I wanted the image to have a vintage feel, so I edited it in Snapseed using the retrolux effect.   This one (below) uses a different retrolux effect.

Discovery: The Argus 75

Of course, I had to create a landscape postcard with a different quote. I edited this one in Pixlr.

Vision: The Argus 75

Vision: The Argus 75

Jasmin and Courtney (one of my other students) weren’t impressed with the “vintage look.” They prefer little to no tampering with the original photo, so this was their pick:

Vision with Diamonds: Argus 75

Vision with Diamonds: The Argus 75

I don’t know much about vintage cameras, but I love the look and feel of them. ¬†In my search to learn more about the Argus 75, I found a detailed blog post on the camera that featured some images shot with it. ¬†If you, like me, are curious about the Argus 75, you can see the post here:¬†Random Camera Blog: The Argus 75–Toy or Tool. ¬†Or, if you just want to see shots captured with the camera, go to Argus 75 1958-1964¬†(also referenced on Random Camera Blog).

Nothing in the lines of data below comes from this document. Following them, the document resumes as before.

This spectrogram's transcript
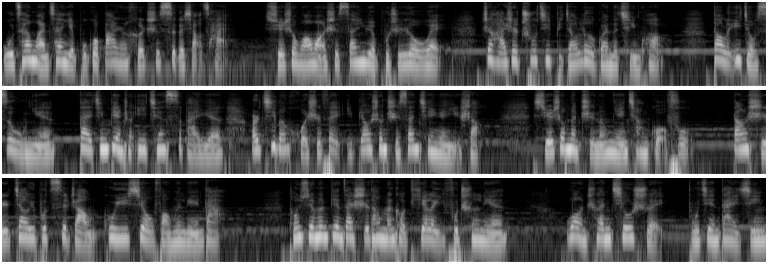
午餐、晚餐也不过八人合吃四个小菜。学生往往是三月不知肉味，这还是初期比较乐观的情况。到了一九四五年，代金变成一千四百元，而基本伙食费已飙升至三千元以上，学生们只能勉强果腹。当时教育部次长顾毓秀访问联大，同学们便在食堂门口贴了一副春联：“望穿秋水不见代金，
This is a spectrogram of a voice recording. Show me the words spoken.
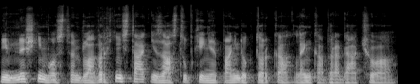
Mým dnešním hostem byla vrchní státní zástupkyně paní doktorka Lenka Bradáčová.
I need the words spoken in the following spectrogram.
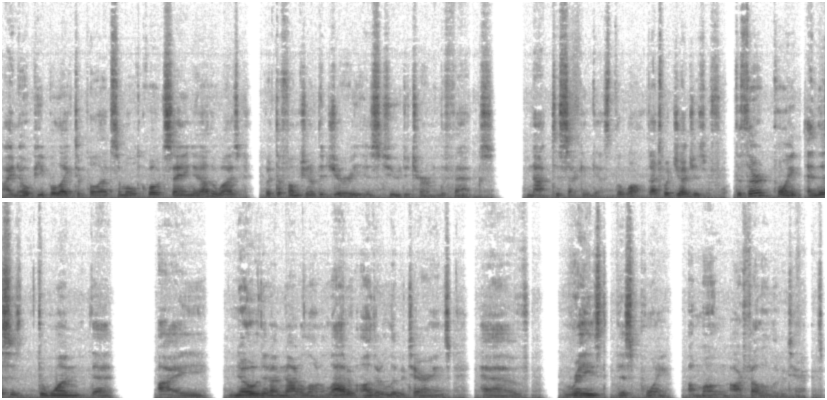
I know people like to pull out some old quotes saying it otherwise, but the function of the jury is to determine the facts, not to second guess the law. That's what judges are for. The third point, and this is the one that I know that I'm not alone. A lot of other libertarians have raised this point among our fellow libertarians,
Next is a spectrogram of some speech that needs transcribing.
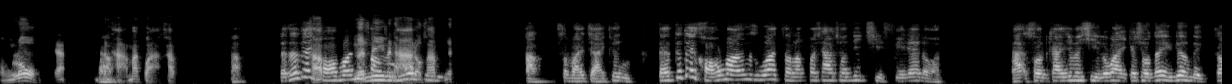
ของโลกเนี่ยครับ ปัญหามากกว่าครับแต่ถ้าได้ครับของมาเงินไม่มีปัญหาหรอกครับครับสบายใจขึ้น แต่ถ้าได้ของมาก็คือว่าสำหรับประชาชนที่ฉีดฟรีแน่นอนนะส่วนใครจะไปฉีดหรือว่าเอกชนได้อีกเรื่องหนึ่งก็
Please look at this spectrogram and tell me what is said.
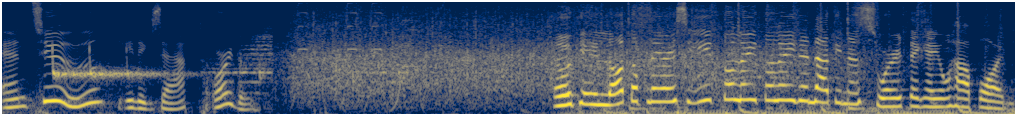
and 2 in exact order. Okay, Lotto players, ituloy-tuloy na natin ang swerte ngayong hapon.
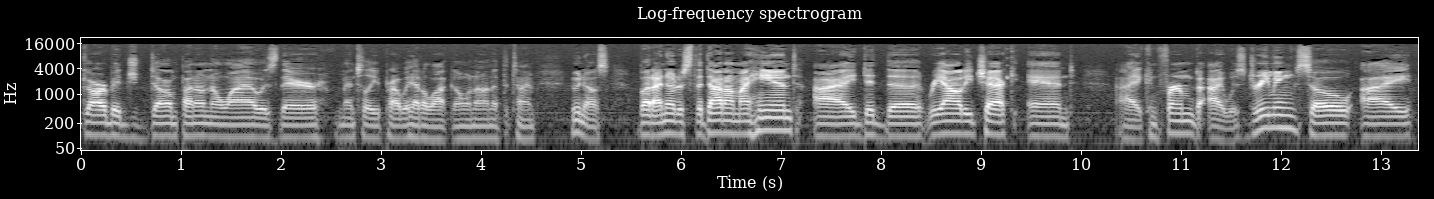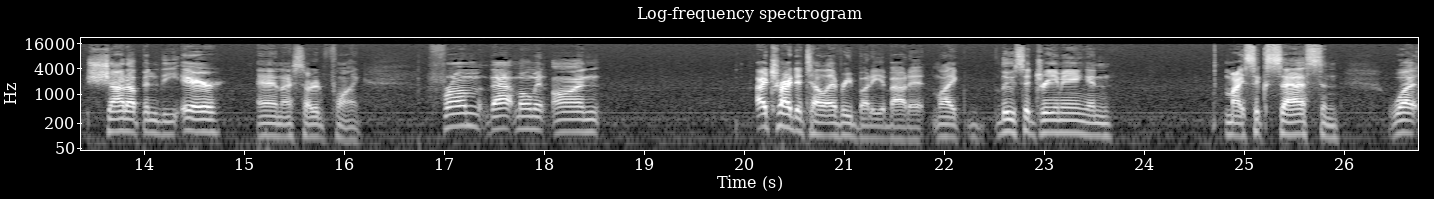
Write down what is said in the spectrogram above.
garbage dump. I don't know why I was there. Mentally, probably had a lot going on at the time. Who knows? But I noticed the dot on my hand. I did the reality check and I confirmed I was dreaming. So I shot up into the air and I started flying. From that moment on, I tried to tell everybody about it, like lucid dreaming and my success and what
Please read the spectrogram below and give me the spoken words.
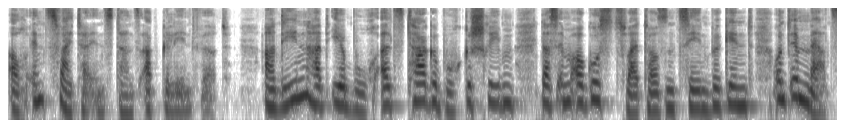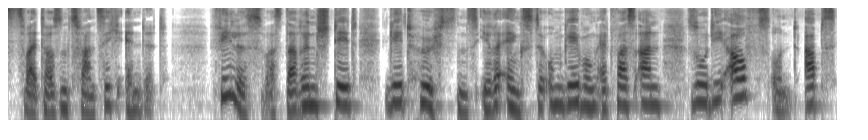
auch in zweiter Instanz abgelehnt wird. Ardin hat ihr Buch als Tagebuch geschrieben, das im August 2010 beginnt und im März 2020 endet. Vieles, was darin steht, geht höchstens ihre engste Umgebung etwas an, so die Aufs und Abs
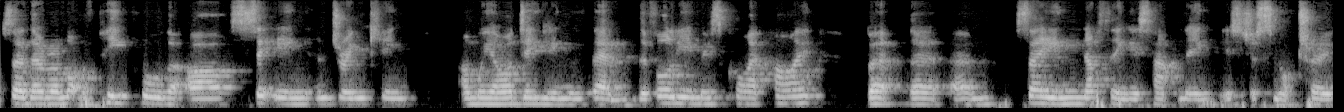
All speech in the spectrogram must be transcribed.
So there are a lot of people that are sitting and drinking and we are dealing with them. The volume is quite high, but the, um, saying nothing is happening is just not true.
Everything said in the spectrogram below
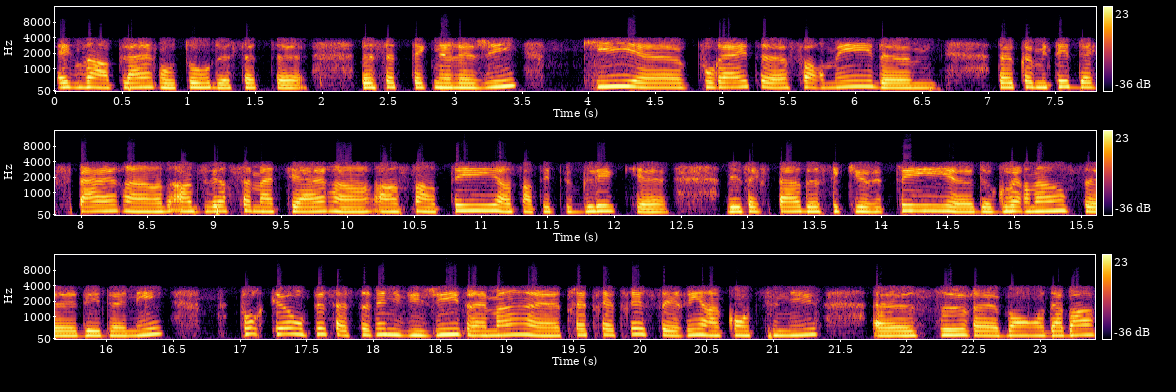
exemplaire autour de cette de cette technologie qui pourrait être formée de un comité d'experts en, diverses matières, en, santé, en santé publique, euh, des experts de sécurité, euh, de gouvernance euh, des données, pour qu'on puisse assurer une vigie vraiment très, très, très serrée en continu sur, bon, d'abord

I’m seriously considering putting this camera on my Christmas wish list! ūüėČ